Instead of a preview of the game tomorrow night, I thought I would take my stab at answering this question that NBC asks that sums up the way many of us feel:
So what do we make of UCLA?
I'm seriously asking you.
Because I don't really know.
They beat Kentucky ... when Kentucky was missing their best big man and their starting point guard was banged up. They won at Gonzaga who isn't really the typical Gonzaga this season while they were missing their best big man. They've lost to Monmouth at home, lost to Wake Forest in Maui and got worked over by Kansas.
There is a ton of talent on that roster in a year where the Pac-12 is wide open, but I can't convince myself to fully trust this team just yet.
So is UCLA for real?
Yes*. First on offense, UCLA is an elite team. UCLA has four players who on any given night lead UCLA in scoring and are capable of scoring over 20. Tony Parker on the college level is a legitimate back to the basket post, a rarity these days. Thomas Welsh is a seven footer who has a deadly midrange shot which is a difficult matchup. Bryce Alford will take a couple bad/wild shots a game but is a very good shooter who excels at drawing fouls. Isaac Hamilton is a scorer who may be one of the best fourth options in the nation and will make teams pay if they ignore him. UCLA should be able to score on anyone.
Now on defense. I thought UCLA was hopeless in this regard. I thought the twin towers would never work on defense. And in a sense it does not work. However, that is where the next two players come into play. Aaron Holiday is a good defender of the point guard. That helps our defense immensely. However, two of our three best wins were keyed by the defense of Jonah Bolden. Further one of losses, to Monmouth, Jonah Bolden did not play. And yes, I think Bolden could have made a difference.
Bolden made the 1-2-2 or 3-2 zone work and completely flummoxed UNLV for a half. Against Gonzaga, Kyle Wiltjer was killing us as Parker could not cover a stretch four that far out. Bolden came in and limited Kyle Wiltjer. He was the biggest factor in two of our wins and possible one of our losses.
I said from the start that Bolden was the x factor. The guy we needed to play well. I thought Bolden was a great athlete who was at least a year away. But Bolden is key on defense now. Part of Steve Alford's job as coach is to get Bolden to buy into both making defense his priority and being a four not a "big guard." Against Gonzaga Bolden had two nice passes and two nice plays in the post. If Bolden can commit to playing down low, he is one of UCLA's best players. He is the best athlete and potential best defender.
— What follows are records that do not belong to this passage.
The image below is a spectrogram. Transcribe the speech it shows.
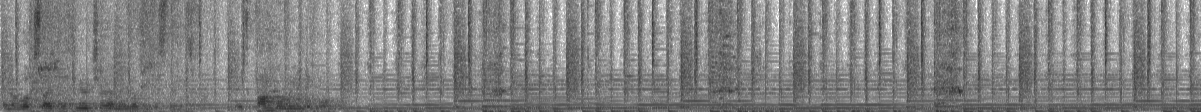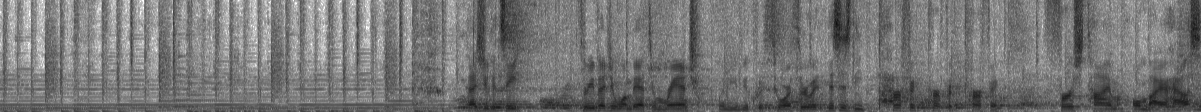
and it looks like the future. I mean, look at this thing, it's, it's unbelievable. As you can see, three bedroom, one bathroom ranch. I'm gonna give you a quick tour through it. This is the perfect, perfect, perfect first time home buyer house.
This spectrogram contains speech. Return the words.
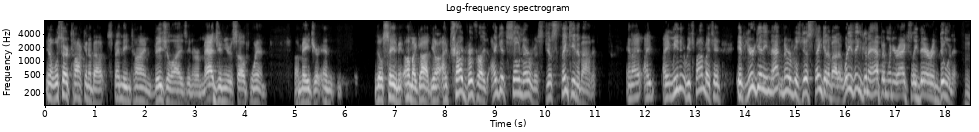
you know, we'll start talking about spending time visualizing or imagine yourself win a major, and they'll say to me, "Oh my God, you know, I've tried visualizing. I get so nervous just thinking about it." And I, I, I immediately respond by saying, if you're getting that nervous just thinking about it, what do you think is going to happen when you're actually there and doing it? Hmm.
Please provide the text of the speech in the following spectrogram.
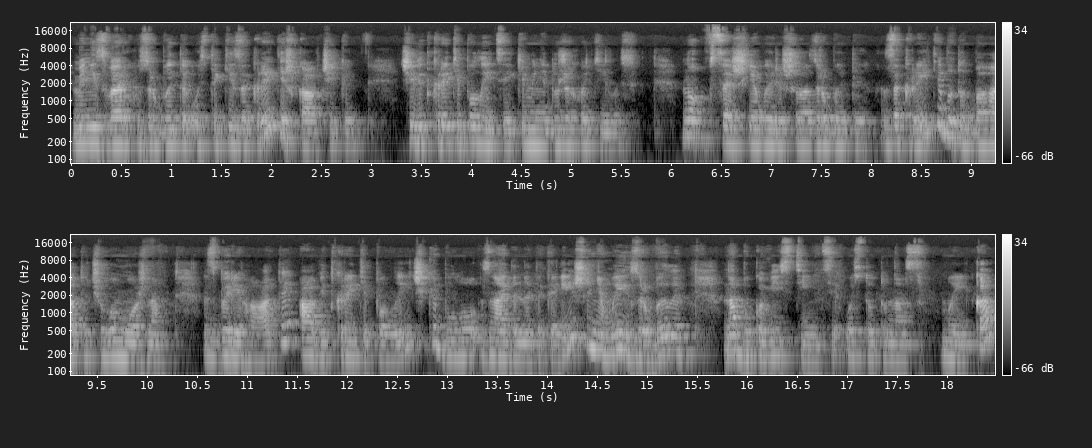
мені зверху зробити ось такі закриті шкафчики чи відкриті полиці, які мені дуже хотілося. Ну, все ж я вирішила зробити закриті, бо тут багато чого можна зберігати. А відкриті полички було знайдене таке рішення. Ми їх зробили на боковій стінці. Ось тут у нас мийка,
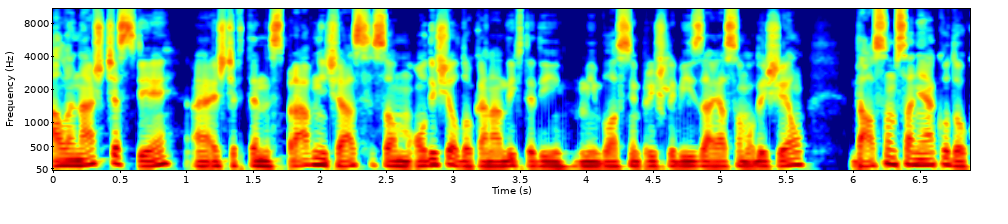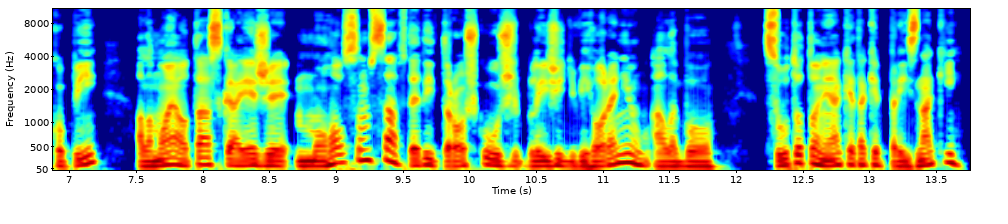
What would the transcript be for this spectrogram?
ale našťastie, ešte v ten správny čas som odišiel do Kanady, vtedy mi vlastne prišli víza a ja som odišiel. Dal som sa nejako dokopy, ale moja otázka je, že mohol som sa vtedy trošku už blížiť vyhoreniu, alebo sú toto nejaké také príznaky?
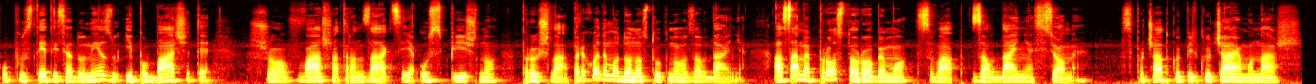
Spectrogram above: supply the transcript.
опуститися донизу і побачити, що ваша транзакція успішно пройшла. Переходимо до наступного завдання. А саме просто робимо свап завдання 7. Спочатку підключаємо наш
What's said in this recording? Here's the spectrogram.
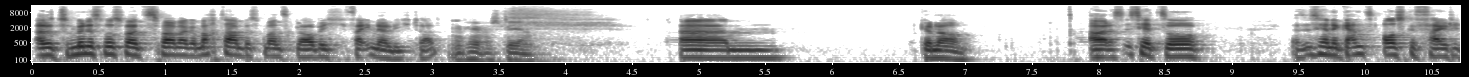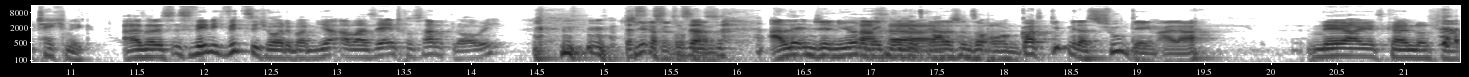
Also zumindest muss man es zweimal gemacht haben, bis man es, glaube ich, verinnerlicht hat. Okay, verstehe. Ähm, genau. Aber das ist jetzt so, das ist ja eine ganz ausgefeilte Technik. Also es ist wenig witzig heute bei mir, aber sehr interessant, glaube ich. Das ist dieser, interessant. Alle Ingenieure Ach, denken sich jetzt ja. gerade schon so, oh Gott, gib mir das Schuhgame, Alter. Naja, jetzt keine Lust mehr.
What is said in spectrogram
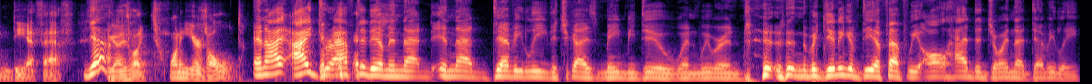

Of course, UCLA is still weak on defense. Bryce is a bad defender. Isaac is limited. Thomas Welsh is a good help defender but he is too slow to play anywhere outside the paint and can struggle defending a strong post. Tony Parker is a good interior defender but can struggle covering a stretch four.
However, the emergence of Bolden as a defensive force gives UCLA a chance to be a very good as he gives UCLA a player (coupled with Holiday) that can defend every position.
So what has changed from the Wake Forest game when things looked so grim? Two things. On offense, the Bruins have realized they should take advantage of match ups. UCLA has four legitimate guys who can score 20 on any given night. Isaac and Bryce are playing unselfish. Uniquely UCLA is not a team that is going to get easy transition baskets. It is a team that is best taking what the defense gives it. Against Kentucky it was Welsh, against Gonzaga it was Parker and Hamilton.
However, more important is the emergence of Jonah Bolden. When one of the bigs go out (and Welsh and Parker have to rest, they cannot play the minutes that the guards are playing), Bolden makes UCLA better on defense. Against Gonzaga, Bolden even looked very good on offense at times.
Bolden has been a revelation. He has changed UCLA's potential fortunes around by being a very good defender and giving UCLA depth.
So why the asterisk? Good defense takes a team commitment. Our perimeter defense is still weak. Our best wins were over teams that were weak at guard (counting Kentucky Ulis as hurt). We have had some good luck with our best opponents missing key people. Our offense requires unselfish play realizing that no one is so good that on any given night a team can take away him.
That said UCLA has the weapons and ability, barring injuries, to be real.